There is a new trend which I’m finding disturbing. Today I was looking at an innocuous web site, the San Jose Mercury News tech pages (yes, laugh a minute stuff but very useful in my line of work) when I noticed that it had pulled through my Facebook details, inviting me to like the page. My concern was that I was at work, on a PC that I only use on Facebook very occasionally, yet SJMN had found the necessary on my PC, & then read my Facebook profile. Thank goodness it hadn’t found my LinkedIn profile.

The “Arghhh” Moment

But what if it had? What if the SJMN, or any other online journal, decided to look at my LinkedIn connections, and the article I was looking at and then automatically sent them a link to it on the grounds that if I was interested, then they might be?

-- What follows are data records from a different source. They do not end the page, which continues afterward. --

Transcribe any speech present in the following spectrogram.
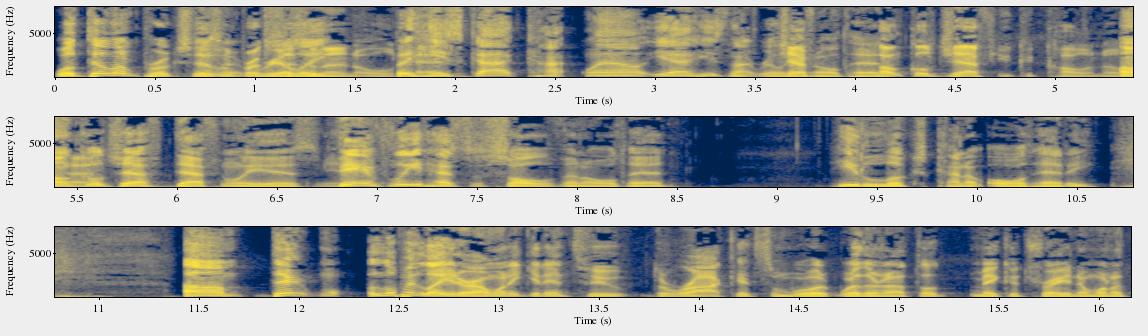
Well, Dillon Brooks Dillon isn't Brooks really, isn't an old but head. he's got. Well, yeah, he's not really Jeff, an old head. Uncle Jeff, you could call an old head. Uncle head. Jeff definitely is. Van Fleet has the soul of an old head. He looks kind of old heady. Um, there a little bit later, I want to get into the Rockets and wh- whether or not they'll make a trade. I want to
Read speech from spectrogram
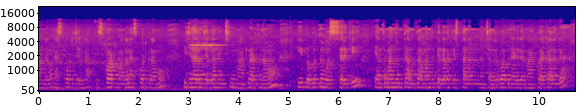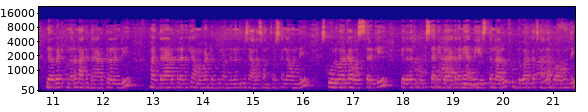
మండలం ఎస్కోట జిల్లా ఎస్కోట మండలం ఎస్కోట గ్రామం. విజయనగరం జిల్లా నుంచి మేము మాట్లాడుతున్నాము. ఈ ప్రభుత్వం వచ్చేసరికి ఎంతమంది ఉంటే అంతమంది పిల్లలకి ఇస్తానన్న చంద్రబాబు నాయుడు గారి మాట ప్రకారంగా నిలబెట్టుకున్నారు. నాకు ఇద్దరు ఆడపిల్లలండి. మా ఇద్దరు ఆడపిల్లలకి అమ్మఒడి డబ్బులు అందినందుకు చాలా సంతోషంగా ఉంది. స్కూల్ వరకు వచ్చేసరికి పిల్లలకు బుక్స్ అని బ్యాగులని అన్నీ ఇస్తున్నారు. ఫుడ్ వరకు చాలా బాగుంది.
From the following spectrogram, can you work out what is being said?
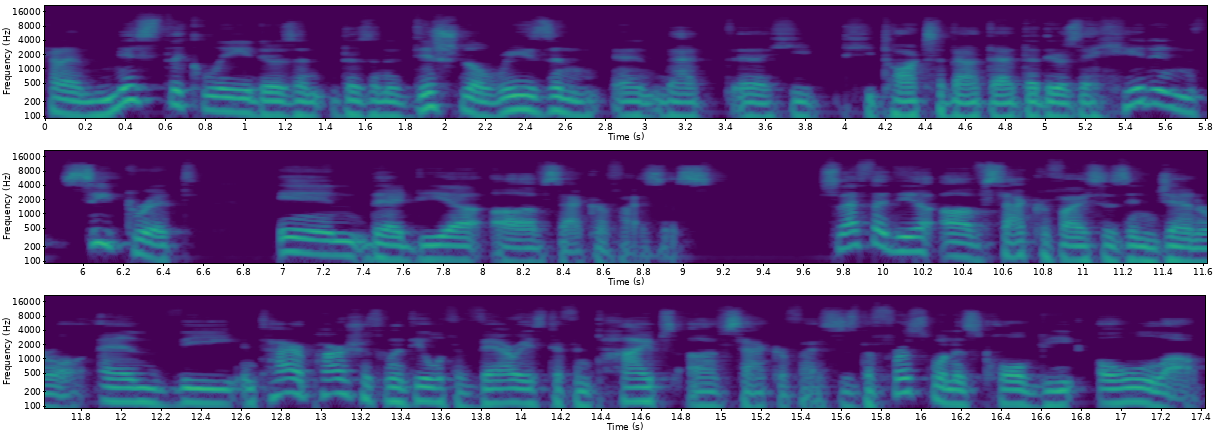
kind of mystically, there's an, there's an additional reason and that uh, he, he talks about that, that there's a hidden secret in the idea of sacrifices. So that's the idea of sacrifices in general. And the entire parsha is going to deal with the various different types of sacrifices. The first one is called the Ola.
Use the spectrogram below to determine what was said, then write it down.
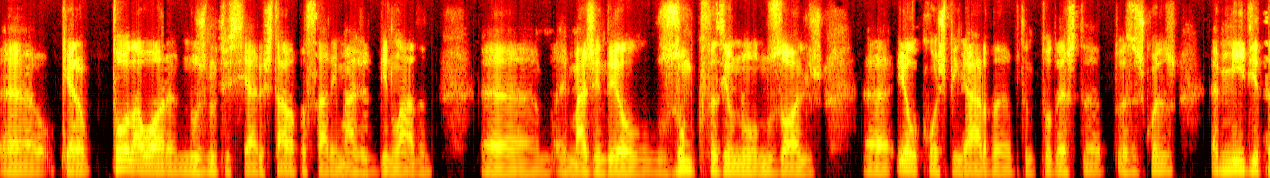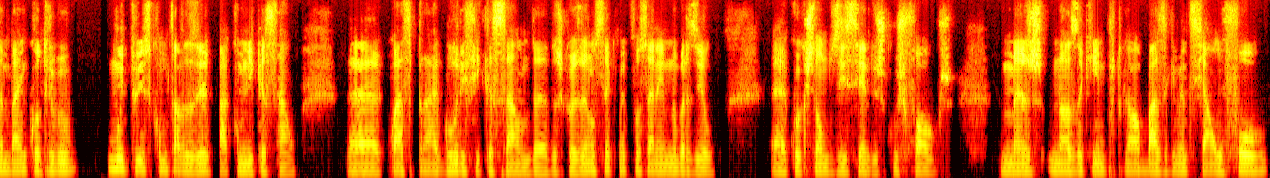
uh, que era toda a hora nos noticiários estava a passar a imagem de Bin Laden, uh, a imagem dele, o zoom que faziam no, nos olhos, ele com a espingarda, portanto, toda esta, todas essas coisas, a mídia também contribuiu muito isso, como estava a dizer, para a comunicação, quase para a glorificação da, das coisas. Eu não sei como é que funciona no Brasil, com a questão dos incêndios, com os fogos, mas nós aqui em Portugal, basicamente, se há um fogo,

Or what if it had checked the connections for a certain demographic, and then intelligently forwarded to my contacts it felt were worthy of the content, creating a set of “cyber haves” and “cyber have-nots”.

How about it isn’t a media site but a product company? And the product company is automatically trawling my social network to see who I know that would be useful for them to approach based on decisions, from a complex rules engine based on commoditised multi-cpu processors that are now available.

Or better still, how about it measures how influential I am from how well I am connected and then uses some complex business rules, again enacted via some large multi-core parallel processing to decide how worthy I am of seeing the site content? Now I’m becoming the one categorised as “cyber-worthy” or “cyber unworthy”.

To be honest, I’m still not too worried about this until I get to the last point. Some of that capability will be with us soon and some, as Nigel Rayner says, will take longer. In one sense, I’m not too fazed by this march of progress, as long as the machines aren’t “thinking” then there are benefits to be had.

What scares the wits out of me is the social change that this brings about. I’m already modifying my behaviour around software. I used to turn on the TV or radio and they came on immediately, but now in the digital world they need time to boot up and initialise. I now know not to press buttons on the remote control until the TV has had time to initialise the various functions, my behaviour is influenced by the software in the TV.

But if I get into the wider implications of software making decisions based around my long-term online lifestyle, then I’m going to start modifying how I work with social networking etc so that I change my ratings. And furthermore the few who stay away from this stuff will rapidly be penalised.

We already have skills based accreditations around technicla products. I can be a very clever CISCO implementer with a vast experience, but if I haven’t passed the exams then my value on the jobs market is reduced. What we are potentially talking about here is that my value could also be reduced if I don’t know, or worse still don’t have recommendations from, the right people.

So, the social network privacy issues become more important as we go forward. I can’t afford to be public, but soon I could end up not being able to afford not to be. I’m not convinced it’s a good thing….